Donald Trump ‘more psychopathic’ than Adolf Hitler
University of Oxford study ranks Hillary Clinton alongside Napoleon Bonaparte
Republican presidential nominee Donald Trump applauds during a campaign rally in Fredericksburg, Virginia last weekend. Photograph: Carlo Allegri/Reuters
Research from the University of Oxford assessed this year’s candidates for the White House to determine how highly they ranked on the psychopath scale.
They were scored on a number of personality traits typical in psychopaths - including fearlessness, cold-heartedness and egocentricity.
While the study found Donald Trump’s score puts him in the company of some of history’s greatest despots, including Hitler and Ugandan dictator Idi Amin, his opponent Hillary Clinton found herself alongside Napoleon Bonaparte and Emperor Nero.
The study contended that although psychopathy - typically associated with remorseless killers - exists along a spectrum, some people can possess certain qualities without developing murderous intent.
It claimed that it was not just barbarous leaders who populated the upper echelons of the rankings - as St Paul and even Jesus appeared high on the psychopathic leaderboard.
It added that possessing such tendencies might not be to the presidential candidates’ detriment, as the right combination of psychopathic characteristics can make for a good leader.
Experts on the political figures were asked to answer 56 questions from the psychopathic personality inventory-revised (PPI-R) test to determine a score.
Study author Dr Kevin Dutton said: “The PPI-R does not say that someone is or is not a psychopath. It scores them on eight traits that contribute to a psychopathic character.
“Some of those traits, such as fearlessness or stress immunity, can be positive. Others, such as blame externalisation or being unconcerned about the future, are more likely to be negative. One, cold-heartedness, can contribute to good and bad leadership.
“Both great and terrible leaders score higher than the general population for psychopathic traits, but it is the mix of those traits that determines success.
“For example, someone who scores highly for being influential, fearless and cold hearted could be a decisive leader who can make dispassionate decisions.

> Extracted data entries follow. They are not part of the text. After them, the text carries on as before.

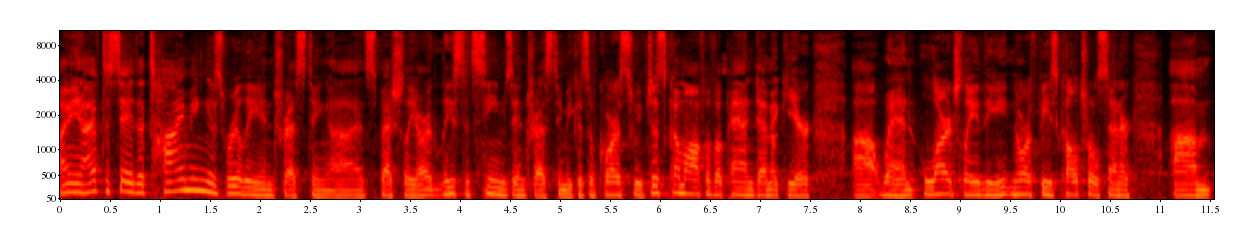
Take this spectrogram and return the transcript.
I mean, I have to say the timing is really interesting, uh, especially, or at least it seems interesting, because of course we've just come off of a pandemic year uh, when largely the North Cultural Center um,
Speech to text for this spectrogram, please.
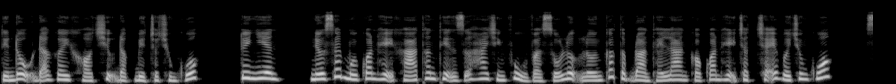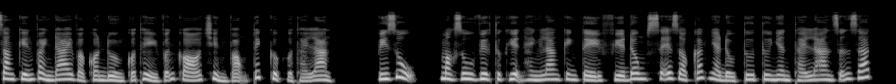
tiến độ đã gây khó chịu đặc biệt cho Trung Quốc. Tuy nhiên, nếu xét mối quan hệ khá thân thiện giữa hai chính phủ và số lượng lớn các tập đoàn Thái Lan có quan hệ chặt chẽ với Trung Quốc, sáng kiến vành đai và con đường có thể vẫn có triển vọng tích cực ở Thái Lan. Ví dụ, mặc dù việc thực hiện hành lang kinh tế phía đông sẽ do các nhà đầu tư tư nhân Thái Lan dẫn dắt,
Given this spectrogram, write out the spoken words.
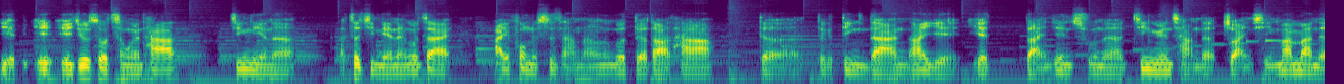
也也也就是说成为它今年呢，啊这几年能够在 iPhone 的市场能能够得到它的这个订单，那也也。展现出呢，晶圆厂的转型，慢慢的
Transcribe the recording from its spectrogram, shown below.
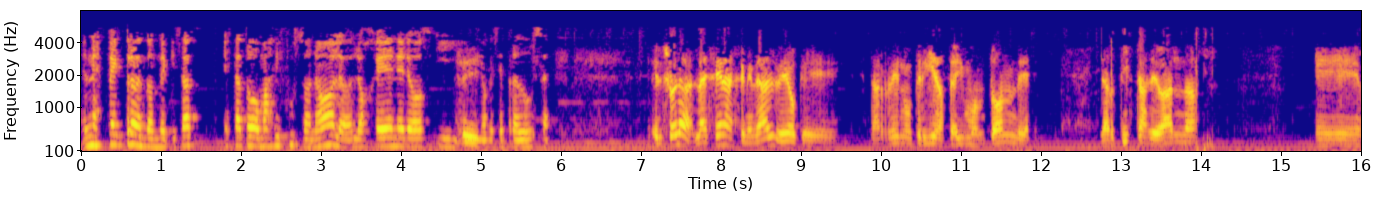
en un espectro en donde quizás está todo más difuso, ¿no? los géneros y, lo que se produce. El, yo la, la, escena en general veo que está re nutrida, o sea, hay un montón de, de artistas, de bandas. Eh,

If those traits are accompanied by a high score on blaming others, they might be a genocidal demagogue.”
Mr Trump outstripped Hitler on factors including social influence and fearlessness, while the genocidal Nazi dictator scored higher on “Machiavellian egocentricity” and cold-heartedness.
While ranking lower than her rival overall, Mrs Clinton far exceeded tyrannical Roman emperor Nero on traits such as “Machiavellian egocentricity”.

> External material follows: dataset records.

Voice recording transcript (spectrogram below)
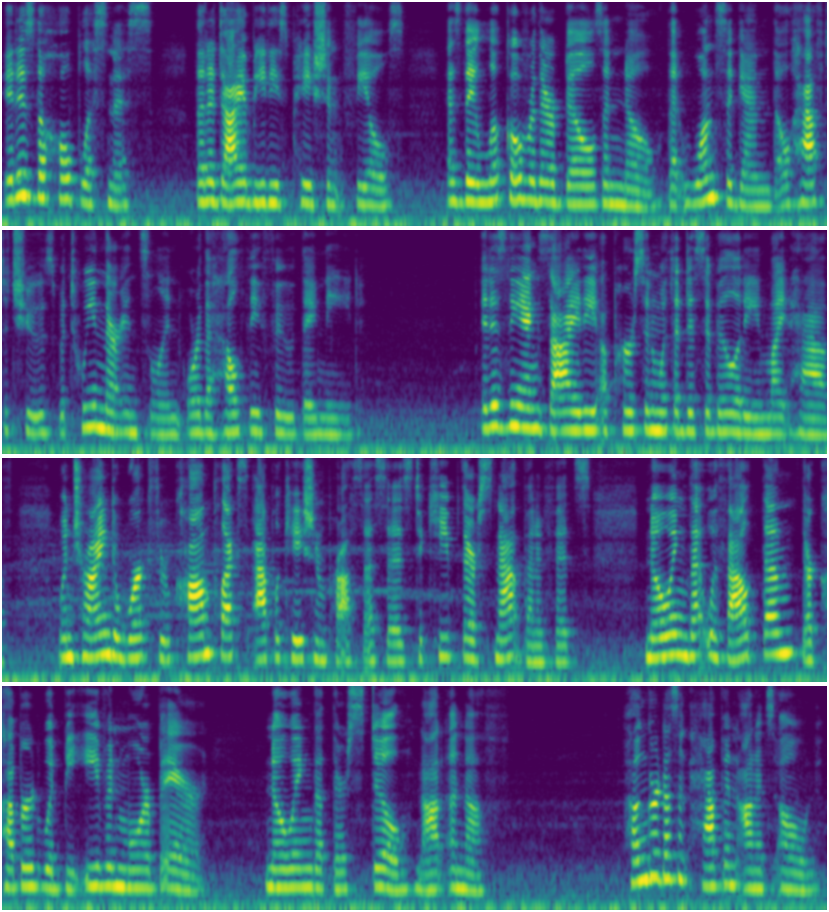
It is the hopelessness that a diabetes patient feels as they look over their bills and know that once again they'll have to choose between their insulin or the healthy food they need. It is the anxiety a person with a disability might have when trying to work through complex application processes to keep their SNAP benefits, knowing that without them their cupboard would be even more bare, knowing that there's still not enough. Hunger doesn't happen on its own.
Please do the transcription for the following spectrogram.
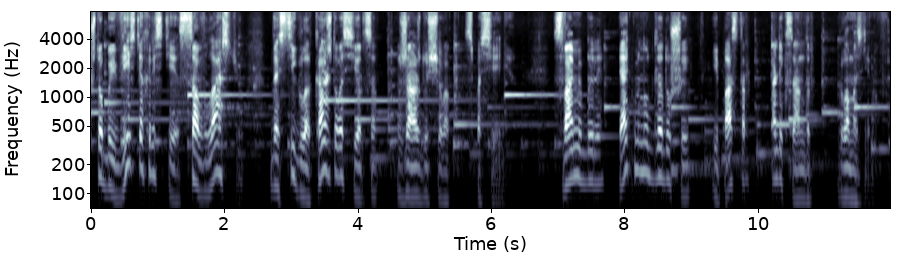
чтобы весть о Христе со властью достигла каждого сердца, жаждущего спасения. С вами были «Пять минут для души» и пастор Александр Гломоздинов.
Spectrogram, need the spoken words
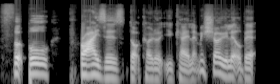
footballprizes.co.uk. Let me show you a little bit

One characteristic typical in strong leadership was fearless dominance — an area in which Mr Trump scored especially highly.
The findings, published in the the journal Scientific American Mind, found that another high-scoring area for the billionaire businessman, self-centred impulsivity could undermine this, however.

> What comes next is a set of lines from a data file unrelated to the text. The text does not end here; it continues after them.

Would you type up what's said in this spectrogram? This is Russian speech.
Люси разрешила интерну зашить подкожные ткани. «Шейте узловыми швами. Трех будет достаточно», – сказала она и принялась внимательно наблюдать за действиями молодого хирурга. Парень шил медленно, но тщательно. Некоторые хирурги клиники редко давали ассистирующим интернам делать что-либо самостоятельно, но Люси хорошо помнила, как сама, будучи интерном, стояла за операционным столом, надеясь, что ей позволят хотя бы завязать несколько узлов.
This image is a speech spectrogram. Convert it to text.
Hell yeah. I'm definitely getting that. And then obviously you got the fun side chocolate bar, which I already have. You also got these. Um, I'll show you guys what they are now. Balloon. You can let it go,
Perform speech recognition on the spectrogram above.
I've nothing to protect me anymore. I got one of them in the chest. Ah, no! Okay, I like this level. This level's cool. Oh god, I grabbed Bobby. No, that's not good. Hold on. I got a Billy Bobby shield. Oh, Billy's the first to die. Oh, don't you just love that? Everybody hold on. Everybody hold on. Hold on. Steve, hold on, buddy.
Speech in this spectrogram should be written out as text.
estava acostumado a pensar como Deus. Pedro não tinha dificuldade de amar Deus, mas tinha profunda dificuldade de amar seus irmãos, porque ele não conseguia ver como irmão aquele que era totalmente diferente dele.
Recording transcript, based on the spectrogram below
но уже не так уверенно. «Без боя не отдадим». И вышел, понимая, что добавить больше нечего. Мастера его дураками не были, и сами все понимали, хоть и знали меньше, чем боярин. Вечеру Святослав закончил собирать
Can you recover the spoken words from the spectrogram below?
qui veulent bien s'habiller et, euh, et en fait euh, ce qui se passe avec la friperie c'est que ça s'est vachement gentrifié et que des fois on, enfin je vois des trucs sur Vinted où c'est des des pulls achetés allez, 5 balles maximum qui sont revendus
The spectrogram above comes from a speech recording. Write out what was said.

History has been littered with famous figures who exhibit psychopathic tendencies, it said, with other high-scorers including Henry VIII and Winston Churchill.
Other professions in which such characteristics allow an individual to flourish are business, the military and law, the research said.